*** Opening Exercise materials ***

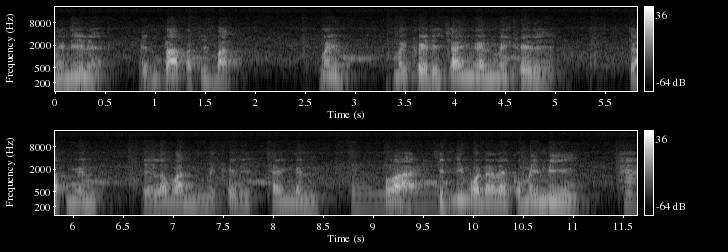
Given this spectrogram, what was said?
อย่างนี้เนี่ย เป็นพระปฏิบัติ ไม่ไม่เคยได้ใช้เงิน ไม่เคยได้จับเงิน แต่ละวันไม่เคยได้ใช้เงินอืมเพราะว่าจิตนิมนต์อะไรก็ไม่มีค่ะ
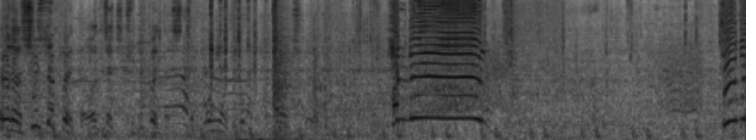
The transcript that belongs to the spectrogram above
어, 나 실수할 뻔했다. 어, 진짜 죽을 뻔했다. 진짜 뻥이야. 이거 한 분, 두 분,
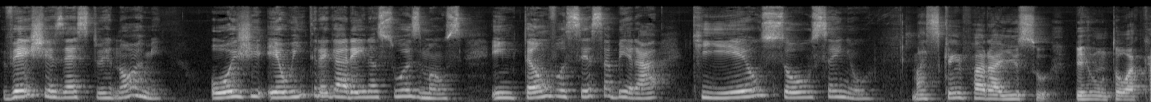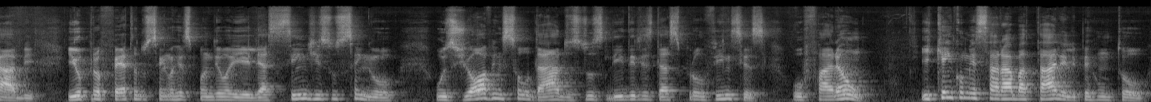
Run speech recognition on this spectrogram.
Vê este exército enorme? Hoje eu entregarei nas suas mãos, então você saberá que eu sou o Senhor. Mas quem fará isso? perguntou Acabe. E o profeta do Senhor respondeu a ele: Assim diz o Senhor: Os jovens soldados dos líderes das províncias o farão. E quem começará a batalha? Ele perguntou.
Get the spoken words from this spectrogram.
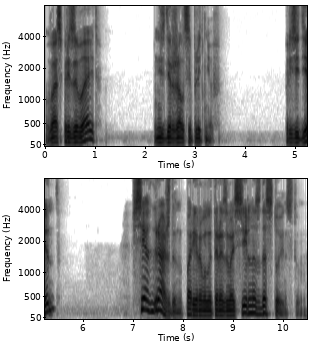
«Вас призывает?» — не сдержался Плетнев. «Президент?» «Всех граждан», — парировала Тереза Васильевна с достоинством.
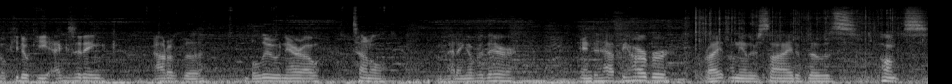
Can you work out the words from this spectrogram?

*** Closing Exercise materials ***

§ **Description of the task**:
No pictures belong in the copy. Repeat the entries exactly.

§ **Answer to the exercise**:
Given this spectrogram, what was said?
อย่างนี้เนี่ย เป็นพระปฏิบัติ ไม่ไม่เคยได้ใช้เงิน ไม่เคยได้จับเงิน แต่ละวันไม่เคยได้ใช้เงินอืมเพราะว่าจิตนิมนต์อะไรก็ไม่มีค่ะ
The transcript that belongs to the spectrogram above
어, 나 실수할 뻔했다. 어, 진짜 죽을 뻔했다. 진짜 뻥이야. 이거 한 분, 두 분,
Run speech recognition on this spectrogram.
Vê este exército enorme? Hoje eu entregarei nas suas mãos, então você saberá que eu sou o Senhor. Mas quem fará isso? perguntou Acabe. E o profeta do Senhor respondeu a ele: Assim diz o Senhor: Os jovens soldados dos líderes das províncias o farão. E quem começará a batalha? Ele perguntou.
Get the spoken words from this spectrogram.
«Вас призывает?» — не сдержался Плетнев. «Президент?» «Всех граждан», — парировала Тереза Васильевна с достоинством.
Can you work out the words from this spectrogram?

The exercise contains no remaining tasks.